The Arts in Education Award, recognizing an artist who has made an outstanding contribution to arts in education in this province over a period of years, went to Patricia Gregory and Charlotte Jones of Learning Through the Arts Western Newfoundland and Labrador, while the Patron of the Arts Award, which recognizes a person, business or organization that has demonstrated a commitment to the arts, went to Statoil Canada.
The Rogers Arts Achievement Award, recognizing a practising artist who has made an outstanding contribution to the province’s cultural life over a number of years, was presented to Marie Sharpe, who, until her retirement last Friday, has been the costume designer and wardrobe manager at the Arts and Culture Centre in St. John’s since 1974.
Self-taught sculptor/carver Billy Gauthier from North West River was presented with the CBC Emerging Artist Award, beating out filmmaker Jordan Canning of St. John’s and visual artist Jordan Bennett of Corner Brook.

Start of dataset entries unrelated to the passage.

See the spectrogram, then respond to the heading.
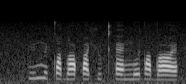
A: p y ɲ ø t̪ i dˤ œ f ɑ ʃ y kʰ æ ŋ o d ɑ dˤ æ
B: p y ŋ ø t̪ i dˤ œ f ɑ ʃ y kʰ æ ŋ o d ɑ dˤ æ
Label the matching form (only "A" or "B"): B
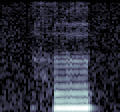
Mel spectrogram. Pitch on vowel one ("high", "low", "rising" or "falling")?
high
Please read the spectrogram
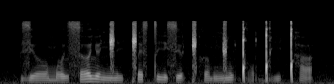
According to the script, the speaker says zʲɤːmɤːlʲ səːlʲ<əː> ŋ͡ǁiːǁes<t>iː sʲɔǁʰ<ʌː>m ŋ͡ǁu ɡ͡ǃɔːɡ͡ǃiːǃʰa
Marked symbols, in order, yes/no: yes, yes, no

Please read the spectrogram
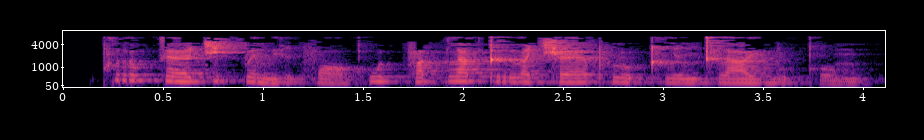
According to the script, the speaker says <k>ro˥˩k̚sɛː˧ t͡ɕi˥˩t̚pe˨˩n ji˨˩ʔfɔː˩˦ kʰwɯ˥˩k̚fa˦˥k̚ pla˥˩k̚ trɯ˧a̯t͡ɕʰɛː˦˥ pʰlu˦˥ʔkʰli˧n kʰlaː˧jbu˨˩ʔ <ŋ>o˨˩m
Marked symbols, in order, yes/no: no, no

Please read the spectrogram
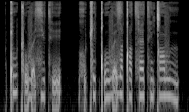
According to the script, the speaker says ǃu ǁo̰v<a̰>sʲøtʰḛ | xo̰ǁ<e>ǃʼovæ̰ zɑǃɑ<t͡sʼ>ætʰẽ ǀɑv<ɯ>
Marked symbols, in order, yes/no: no, yes, no, yes

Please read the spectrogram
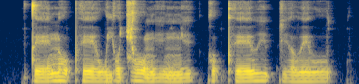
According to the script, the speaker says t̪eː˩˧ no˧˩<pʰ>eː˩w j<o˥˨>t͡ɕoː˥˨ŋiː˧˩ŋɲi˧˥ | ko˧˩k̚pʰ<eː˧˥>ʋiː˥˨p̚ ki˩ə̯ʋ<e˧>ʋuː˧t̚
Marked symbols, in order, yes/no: yes, no, yes, yes

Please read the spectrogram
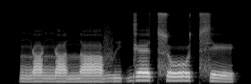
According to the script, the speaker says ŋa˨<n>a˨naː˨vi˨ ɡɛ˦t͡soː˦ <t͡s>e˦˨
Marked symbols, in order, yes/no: no, yes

“I’m completely overwhelmed,” Gauthier said afterwards. “When I was first nominated, I was a little more confident. Then I went online and read Jordan Canning’s and Jordan Bennett’s bios, and I realized what I was up against, and I got quite nervous. I really didn’t expect this.”
Gauthier, whose favourite subjects include human faces and traditional Inuit life with a contemporary twist, has shown and sold his work at Birches Gallery in Happy Valley-Goose Bay, the Edgewater Gallery in New Brunswick, and the Spirit Wrester Gallery in Vancouver, where, last year, his first solo exhibition sold out within hours. Gauthier’s work has been presented to dignitaries including French President Jacques Chirac.

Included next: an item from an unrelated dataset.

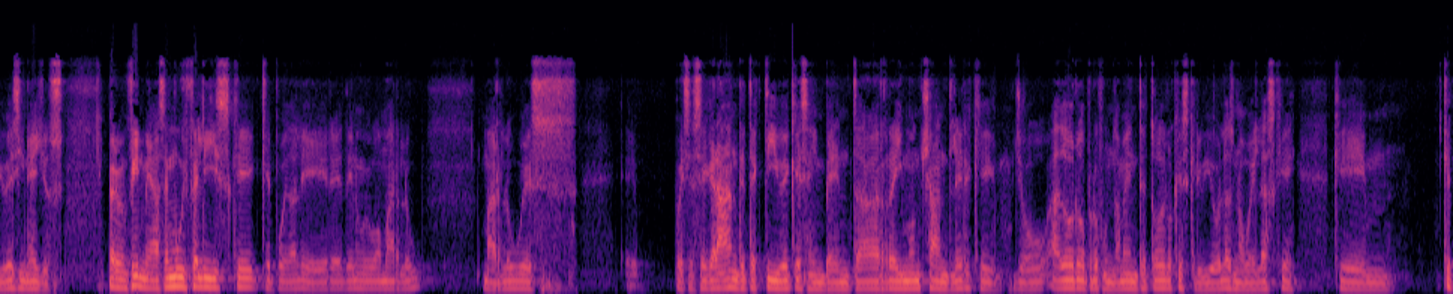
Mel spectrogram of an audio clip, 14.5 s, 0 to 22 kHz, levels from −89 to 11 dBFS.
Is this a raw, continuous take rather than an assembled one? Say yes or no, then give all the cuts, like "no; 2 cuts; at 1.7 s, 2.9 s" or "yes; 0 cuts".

Gauthier said after winning the award, he feels inspired to create new work.
“I think I’m probably going to go back and do things a little more often, probably producing better pieces of work,” he said. “I think a confident artist would obviously produce better work, and something like this is a real confidence booster,” he said.
Hall of Honour
Two Hall of Honour awards were also presented during the ceremony, recognizing individuals and organizations that have made a distinguished lifetime contribution to the cultural life of Newfoundland and Labrador. One went to the Labrador Creative Arts Festival, a celebration of arts created by and for Labradorians, and the other was presented posthumously to Roberta (Robbie) Thomas, a passionate supporter of the arts, who died last December after a battle with cancer.
Thomas was a painter, dancer, advocate, administrator, board member and volunteer, who, after retiring from MUN’s Maritime History Archive, worked with arts organizations like Neighbouhood Dance Works, Eastern Edge Gallery, the Folk Arts Festival and the Resource Centre for the Arts. Two of Thomas’ sons, Danny and Louis, accepted the award on their mother’s behalf.
“This means a lot to me, because it would have meant a lot to my mom,” Louis told members of the media after the show. “Our family, myself and my two brothers, are very proud of what Mom achieved here in the last eight to 10 years, when she started really digging into the LSPU hall and Neighbourhood Dance, and her contribution was very far-reaching. She had a huge impact on the community.”
Just how big of an impact Thomas had was clear in January, when the family held a celebration of her life in St. John’s, which was attended by hundreds.
“In a way I was surprised,” Louis said of the event. “It’s like you always see these little pieces and you don’t often get a chance to stand back and see the full picture. I think the celebration of life and her receiving this award kind of brings all that together, and you realize the magnitude of the impact she had.”
All winners apart from the Hall of Honour inductees — who were each presented with a framed certificate — were given a porcelain lantern created by potter and ceramic artist Isabella St. John, designed, she said, to signify that the award recipients are the light-bearers of the province’s artistic community. Grant, Gauthier, Sharpe and Gregory/Jones were also given a $2,000 cash prize.